For those of you who have not faced this problem, here are some preventative measures you should keep in mind.
Do not share intimate, personal details of your life or marriage with the opposite sex.
Make no provision for the flesh (Rom 13:14). Do not even open the door to any relationship that could cause a problem.
If your marriage is on shaky ground, stay away from opposite sex friends.
Surround yourself with same sex friends that will encourage and build you up.
Make sure you have accountability. Have 1 to 3 same sex people in your life who you are accountable to for your thoughts, temptations, and struggles. Be totally honest with them.
Be honest and open with your spouse. Keep clear lines of communication open. If you feel something is missing in your marriage, discuss it, without being condemning.
Seek counseling as a couple if you have differences you can't resolve.

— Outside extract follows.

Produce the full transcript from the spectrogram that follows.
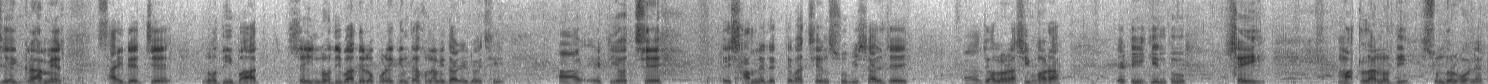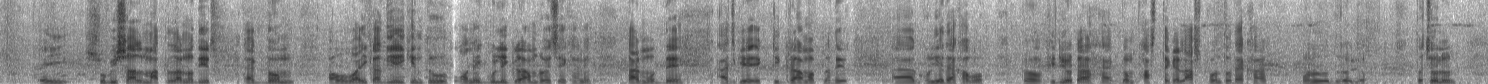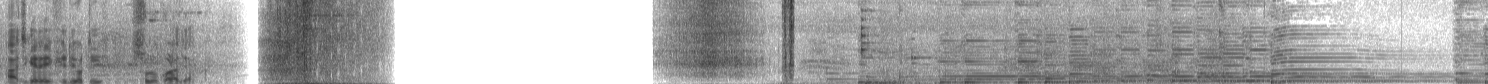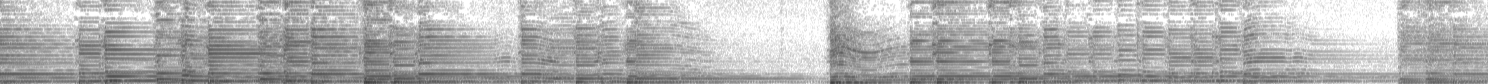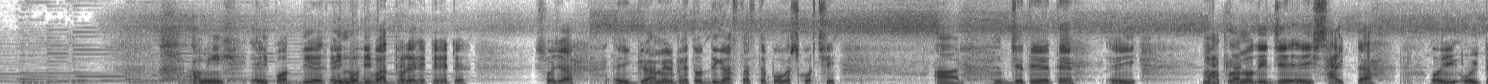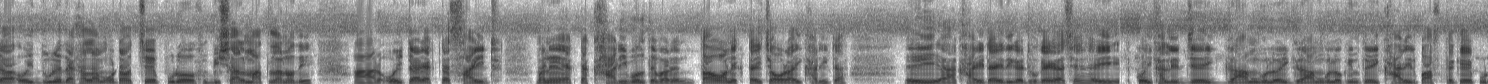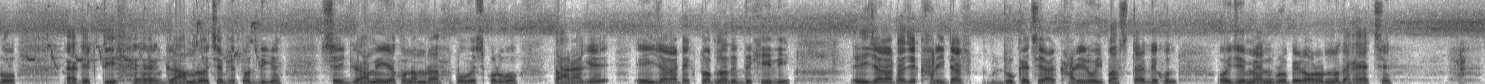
যে গ্রামের সাইডের যে নদী বাঁধ, সেই নদী বাঁধের ওপরে কিন্তু এখন আমি দাঁড়িয়ে রয়েছি। আর এটি হচ্ছে, এই সামনে দেখতে পাচ্ছেন সুবিশাল যে জলরাশি ভরা এটি কিন্তু সেই মাতলা নদী সুন্দরবনের। এই সুবিশাল মাতলা নদীর একদম অববাহিকা দিয়েই কিন্তু অনেকগুলি গ্রাম রয়েছে এখানে। তার মধ্যে আজকে একটি গ্রাম আপনাদের ঘুরিয়ে দেখাবো। তো ভিডিওটা একদম ফার্স্ট থেকে লাস্ট পর্যন্ত দেখার অনুরোধ রইল। তো চলুন, আজকের এই ভিডিওটি শুরু করা যাক। আমি এই পথ দিয়ে এই নদী বাঁধ ধরে হেঁটে হেঁটে সোজা এই গ্রামের ভেতর দিকে আস্তে আস্তে প্রবেশ করছি। আর যেতে যেতে এই মাতলা নদীর যে এই সাইডটা, ওই ওইটা, ওই দূরে দেখালাম, ওটা হচ্ছে পুরো বিশাল মাতলা নদী। আর ওইটার একটা সাইড মানে একটা খাড়ি বলতে পারেন, তাও অনেকটাই চওড়া এই খাড়িটা। এই খাড়িটা এইদিকে ঢুকে গেছে। এই কৈখালির যে গ্রামগুলো, এই গ্রামগুলো কিন্তু এই খাড়ির পাশ থেকে পুরো এক একটি গ্রাম রয়েছে ভেতর দিকে। সেই গ্রামেই এখন আমরা প্রবেশ করব। তার আগে এই জায়গাটা একটু আপনাদের দেখিয়ে দিই। এই জায়গাটা যে খাড়িটা ঢুকেছে আর খাড়ির ওই পাশটায় দেখুন, ওই যে ম্যানগ্রোভের অরণ্য দেখা যাচ্ছে।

If your spouse won't go, go yourself.
Pray continually and with persistence (1 Th 5:17)(Lk 18:1-8)(Lk 11:5-13). Pray that neither you, nor your spouse will be led into temptation (Mt 6:13)(Lk 11:4). Pray that Christ will always be at the center of your marriage and all that you do. Pray that next to God, your spouse will always be the most important person in your life.
May God bless each of your marriages, and may they flourish and grow "until death do you part."
(1 Cor 13:4-7)(NASB) Love is patient, love is kind and is not jealous; love does not brag and is not arrogant, (5) does not act unbecomingly; it does not seek its own, is not provoked, does not take into account a wrong suffered, (6) does not rejoice in unrighteousness, but rejoices with the truth; (7) bears all things, believes all things, hopes all things, endures all things.